The Moroccan goverment has done a very good job since roughly 1995, and even more so since 1999 when that old bastid Hassan II died (a happy day), in cleaning up its act. Indeed it’s a heluva better actor than Polisario in many respects.

They’ve got the same rights Israel has over its land. Historical claims and facts on the ground.

No, they lost badly. They lost even worse after the Algerians got tired of giving them arms for their own reasons in re competition with Morocco, and effectively shut them down. No armed action has occured in years.

Not in recent memory. Memories of the 1970s are nice and romantic but have no current meaning.

What? Complete and utter fucking rot, lies and foolishness. I was just there about 6 months ago. Give me a fucking break. Morocco effectively controls the entire territory, excepting the immediate Algerian border territory. One can take a drive down the coast if one wants. No armed action since the mid-1980s as I recall.

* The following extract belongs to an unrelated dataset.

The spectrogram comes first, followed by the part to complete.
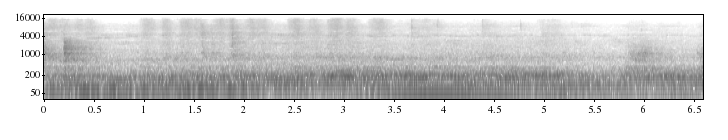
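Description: Steady low hum of an RO water plant's pump motor running, with a short hiss right at the start and a couple of fainter brief hisses after it.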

That’s rich. A fantasy, but amusing one. The drilling is fairly deep offshore, there’s not been fighting in years and won’t be unless le pouvoir d’Algerie decides it wants to fuck with the Moroccans. Which it will not since they want to do a deal on power exports via Morocco to Spain. Good money in that.

Advice II: don’t get all your information from agitprop, it makes you look like a fool to those who know something of the situation.

Shrug, better to accept the reality on the ground and push for further democratization in Morocco. Despite the rhetoric this has not been about the tribes in years. This is about power politics in re Algeria and Morocco. Don’t be so bloody innocent.

Most countries in Africa would most certainly not be better off with outside governments. Many would be better off with more realistic borders, reconfigured govermental structures in better keeping with local realities, etc.

The Western Sahara, however, as I said, makes no sense. None, nada, zero, zilch, none. I’ve been. It’s a bloody wasteland. Already the tribes have to export labor or move out. It is simply not a viable piece of real estate for a country.

A semi-autonomous region in Morocco, which does have historical ties and claims (dodgey to an extent, but no worse than a Polisario run Algerian puppet state) is the best solution.

And Polisario, by the way, has played the lists game too. At the behest of that ugly military clique in Algiers. I’ll take a liberalizing Morocco any day over an Algerian puppet. You really need to learn something about the actual geo-politics in the region.

Collounsbury: As mellow as ever, eh :smiley: ?

I don’t disagree with any of you points, except possibly the one. I really do have some concern that for Morocco might take a purely extractive view of the WS after so many years of hostility. That Morocco always had a better claim to the territory is without doubt ( though really, they never ruled there in any effective way - the WS just represented the region where Moroccan influence slowly petered out southwards until it was mere lip-service ). But the fact that Spain did grab the region for some decades and then we’ve had this intervening warfare has complicated things.

In the normal course of events, I’d say that the WS should be part of Morocco and if this were an exercise in re-drawing colonial maps ( once did that as a little side project in a geography of Africa course :wink: ), I’d so alot it. But given the hostilities that have taken place, I really wonder if at this point a referendum, no matter how flawed, is the way to go.

'course I haven’t been on the ground and you have. In your opinion do you think that the WS, or more precisely its native inhabitants, would get equitable treatment, at least comparable to other average Moroccan citizens and access ( in an infrastructural development sense ) to some of the wealth generated by the mineral resources in the region? If so, I might be tempted to reconsider the realpolitik option, as slightly seedy as it may be.

  • Tamerlane